If so this is the post for you…..
- Pictures can be a great way of presenting information and if this kind of article helps you find ways to improve your study habits then maybe try incorporating something similar into how you study.
- Think twice about bringing your laptop to class and whether or not it really improves your classroom experience.
A lot of scientists summarizes a bunch of different techniques and research on studying in a nice easy-to-read picture. While the infographic tends to summarize ideas that are pretty common or have already been reviewed on this blog, I think there are a few interesting points that it makes. And at the end of the day who doesn’t love seeing a bunch of information condensed into an easy to understand format.
The first part talks about computer use in class and has an interesting statistic that on average students spend about 17 minutes doing something other than taking notes in every 75 minute class. They then list a few things that students are most likely to do on their computer other than take notes. I personally rarely bring my computer to class although this is in part because I can write much faster than I can type and so handwritten notes are the best way for me to get all of the information down. Even beyond that though I find that I pay better attention and understand the lectures better when I don’t have a laptop in front of me. The temptation with a laptop is always to look at the screen rather than to really engage with the professor. Engaging with the professor helps you follow and understand the lecture better and makes it easier for you to study and recall the material for a test. The professors that I have had who have not allowed computers in class are usually my favorite because they really care about presenting a compelling lecture to the students and connecting with them without the “wall” of the computer between them.

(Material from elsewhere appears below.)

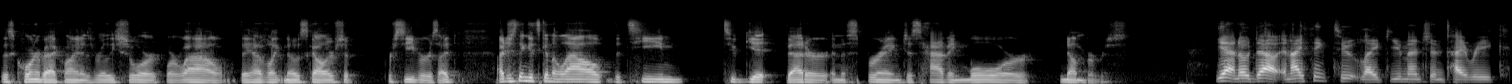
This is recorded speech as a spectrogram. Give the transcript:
this cornerback line is really short, or wow, they have like no scholarship receivers. I, I just think it's going to allow the team to get better in the spring, just having more numbers. Yeah, no doubt. And I think too, like you mentioned, Tirek,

The next bit that I found interesting was the fact that a new study from 2010 showed that students who listened to music while they studied were the worst at recalling information. There still seems to be a real debate about the effect of listening to music while doing homework or studying. I can definitely see that it could have a negative impact on your ability to retain information if you are studying though because your brain is dealing with multiple sources of input. However, I do think that music can be helpful for things like writing a paper to keep you motivated and I still think that classical music or something similar may be helpful for studying but I don’t really have any research to support it.
The last thing that I really found interesting was a study that found that cramming keeps information in your short term memory not your long term memory which then makes it harder for you to retain. The main idea of the study I sort of already knew and have already argued on this blog that even though you can only retain it in your short term memory, it actually might make more sense to do it that way. The part that I found more interesting was the two different study methods that they used, which I’m sure was not what I was supposed to take away from the study. However, I think that it is a helpful tip to know that going through all of your notecards or information 8 times together is more effective than breaking the material up into groups and then studying each group 8 times separately.
Don’t skip out on the last part of the infographic which shows once again that sleep is important! Making time to sleep and rest effectively will help you get work done better and faster.
Try to incorporate this information into your own study habits and share your own reactions to this information. Is music helpful or detrimental to your studying? The debate continues…